What particular challenges are there in Afghanistan in terms of international cooperation, i.e. Switzerland's efforts in this area?
Until August 2021, Afghanistan was one of the countries most dependent on foreign aid, which accounted for around 75% of its state budget. This international helpline was abruptly stopped on 15 August 2021. Most of the new Taliban ministers are on international sanctions lists, so the whole country is de facto under sanction. Afghanistan's financial system has collapsed and confidence in the banking sector has been shaken. For the SDC, it means we have to be even more careful in all our financial transactions so that we do not violate any regulations on sanctions, money laundering or terrorist financing. In this regard, being able to rely on our existing local network is especially important.
How can international cooperation activities be carried out in practice?

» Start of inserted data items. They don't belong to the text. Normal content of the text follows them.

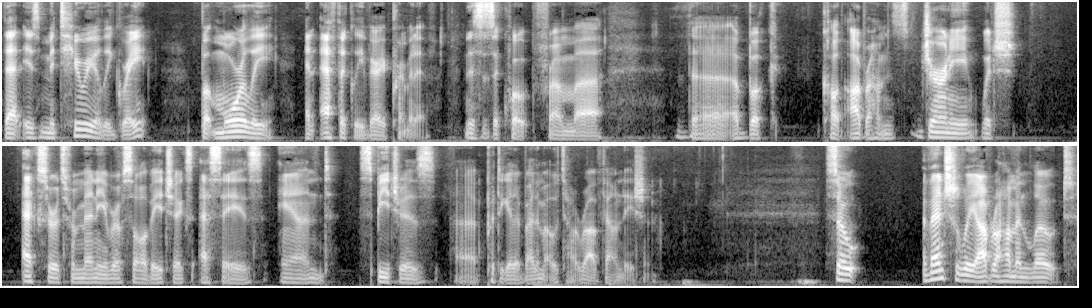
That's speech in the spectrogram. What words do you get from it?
that is materially great, but morally and ethically very primitive? This is a quote from uh, the a book called Abraham's Journey, which excerpts from many of Soloveitchik's essays and speeches uh, put together by the Me'ot HaRav Foundation. So eventually, Abraham and Lot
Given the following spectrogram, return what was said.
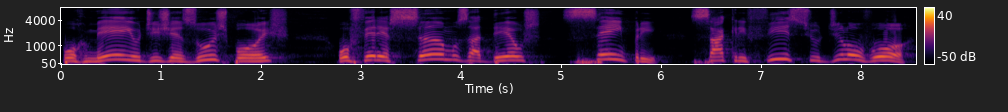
Por meio de Jesus, pois, ofereçamos a Deus sempre sacrifício de louvor,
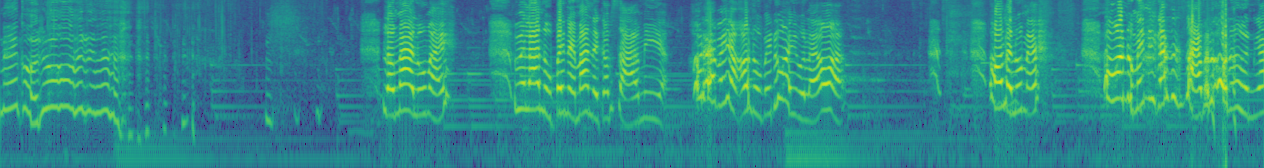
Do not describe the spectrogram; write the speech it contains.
แม่ขอโทษนะแล้วแม่รู้ไหม เวลาหนูไปไหนมาไหนกับสามีอะเขาแทบไม่อยากเอาหนูไปด้วยอยู่แล้วอะเพราะอะไรรู้ไหมเพราะว่าหนูไม่มีการศึกษาเหมือนคนอื่นไง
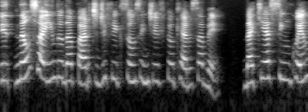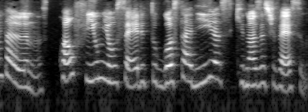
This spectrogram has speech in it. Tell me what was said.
E não saindo da parte de ficção científica, eu quero saber. Daqui a 50 anos, qual filme ou série tu gostarias que nós estivéssemos?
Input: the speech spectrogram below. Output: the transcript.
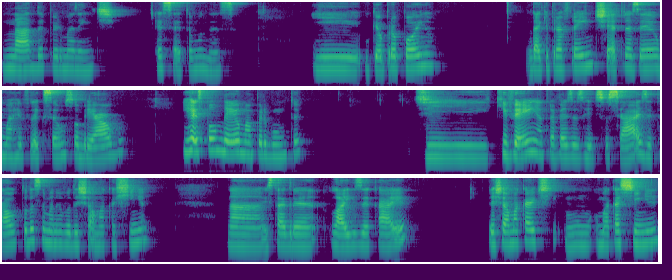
nada é permanente, exceto a mudança. E o que eu proponho daqui para frente é trazer uma reflexão sobre algo e responder uma pergunta de que vem através das redes sociais e tal. Toda semana eu vou deixar uma caixinha na Instagram Laís Ecaia, deixar uma, cartinha, uma caixinha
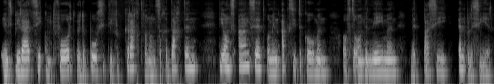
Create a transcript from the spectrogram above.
Inspiratie komt voort uit de positieve kracht van onze gedachten, die ons aanzet om in actie te komen of te ondernemen met passie en plezier.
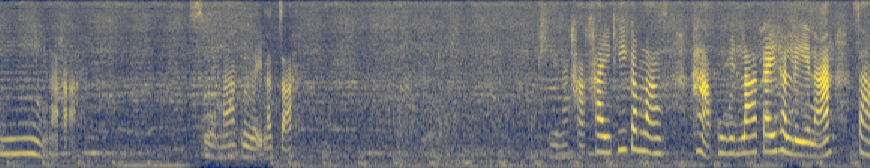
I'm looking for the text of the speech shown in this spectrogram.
นี่นะคะ สวยมากเลยนะจ๊ะโอเคนะคะใครที่กำลังหาพูลวิลล่าใกล้ทะเลนะ สา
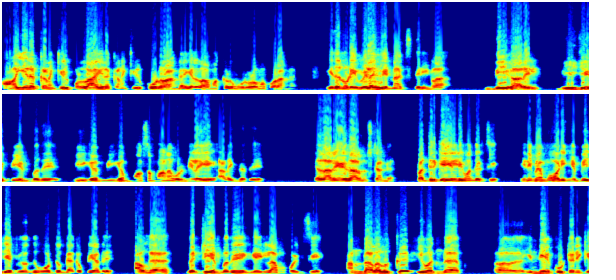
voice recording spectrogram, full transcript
ஆயிரக்கணக்கில் பல்லாயிரக்கணக்கில் கூடுறாங்க எல்லா மக்களும் ஊர்வலமா போறாங்க. இதனுடைய விளைவு என்ன ஆச்சு தெரியுங்களா? பீகாரில் பிஜேபி என்பது மிக மிக மோசமான ஒரு நிலையை அடைந்தது. எல்லாரும் எழுத ஆரம்பிச்சிட்டாங்க. பத்திரிகைகள்லயும் வந்துருச்சு. இனிமே மோடி இங்க பிஜேபி வந்து ஓட்டும் கேட்க முடியாது. அவங்க வெற்றி என்பது இங்க இல்லாம போயிடுச்சு. அந்த அளவுக்கு இவன் இந்த இந்திய கூட்டணிக்கு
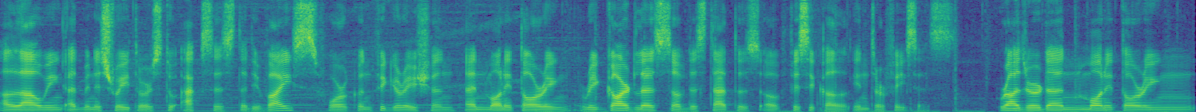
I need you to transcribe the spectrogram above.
allowing administrators to access the device for configuration and monitoring regardless of the status of physical interfaces. Rather than monitoring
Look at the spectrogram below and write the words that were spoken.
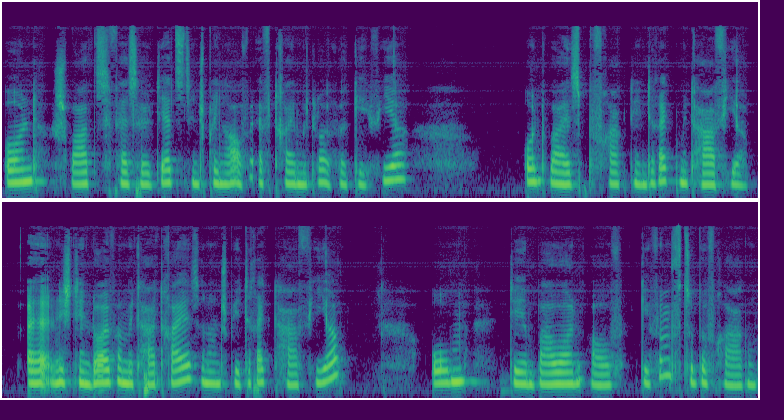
und Schwarz fesselt jetzt den Springer auf F3 mit Läufer G4 und Weiß befragt ihn direkt mit H4. Äh, nicht den Läufer mit H3, sondern spielt direkt H4, um den Bauern auf G5 zu befragen.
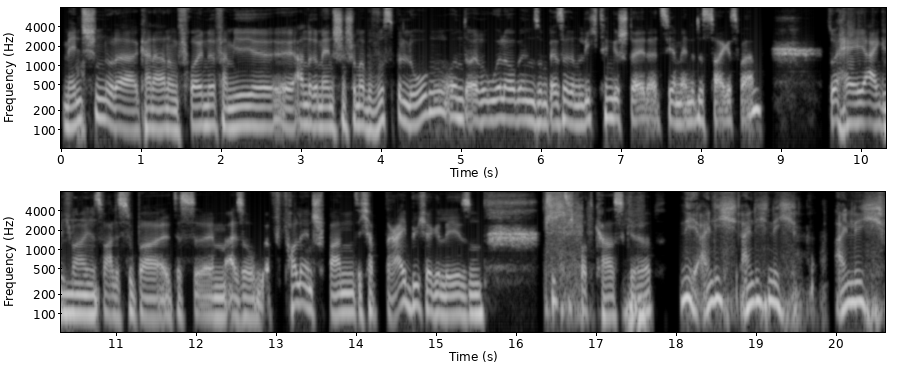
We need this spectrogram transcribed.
Menschen oder keine Ahnung, Freunde, Familie, äh, andere Menschen schon mal bewusst belogen und eure Urlaube in so einem besseren Licht hingestellt, als sie am Ende des Tages waren? So, hey, eigentlich war es mhm. war alles super. Das, ähm, also voll entspannt. Ich habe drei Bücher gelesen, 70 Podcasts gehört. Nee, eigentlich, eigentlich nicht. Eigentlich,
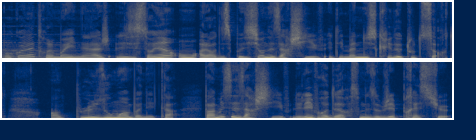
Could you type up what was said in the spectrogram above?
Pour connaître le Moyen Âge, les historiens ont à leur disposition des archives et des manuscrits de toutes sortes, en plus ou moins bon état. Parmi ces archives, les livres d'heures sont des objets précieux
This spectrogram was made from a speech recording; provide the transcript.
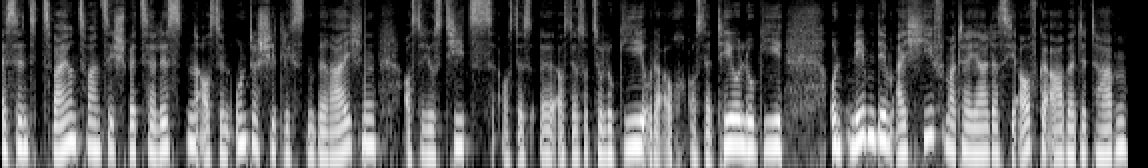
Es sind 22 Spezialisten aus den unterschiedlichsten Bereichen, aus der Justiz, aus der, äh, aus der Soziologie oder auch aus der Theologie. Und neben dem Archivmaterial, das sie aufgearbeitet haben,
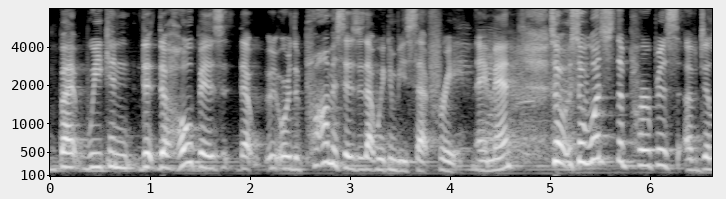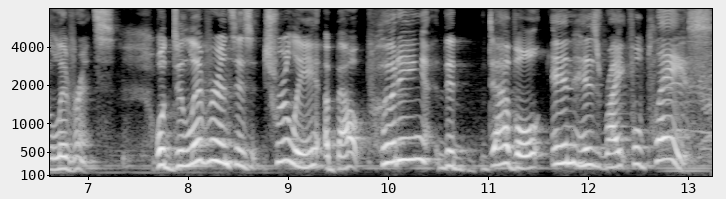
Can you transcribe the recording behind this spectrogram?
But we can, the, the hope is that, or the promise is, that we can be set free. Amen? So, so what's the purpose of deliverance? Well, deliverance is truly about putting the devil in his rightful place.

In the first few months following the evacuation this was, of course, very hard: the situation was not only confusing but also uncertain. Exchanges with our local and regional partners could only take place online. Since the start of this year, we've been able to start making short trips to Afghanistan again. These visits are extremely important for us. First, they help us understand all the different elements of what's actually happening on the ground, what people's living conditions are like, and what the needs and possibilities are. Second, they're invaluable opportunities to meet with local and regional organisations in order to discuss and initiate projects. These networks and the control mechanisms we've been setting up mean that we can ensure our help is really getting through, even from a distance.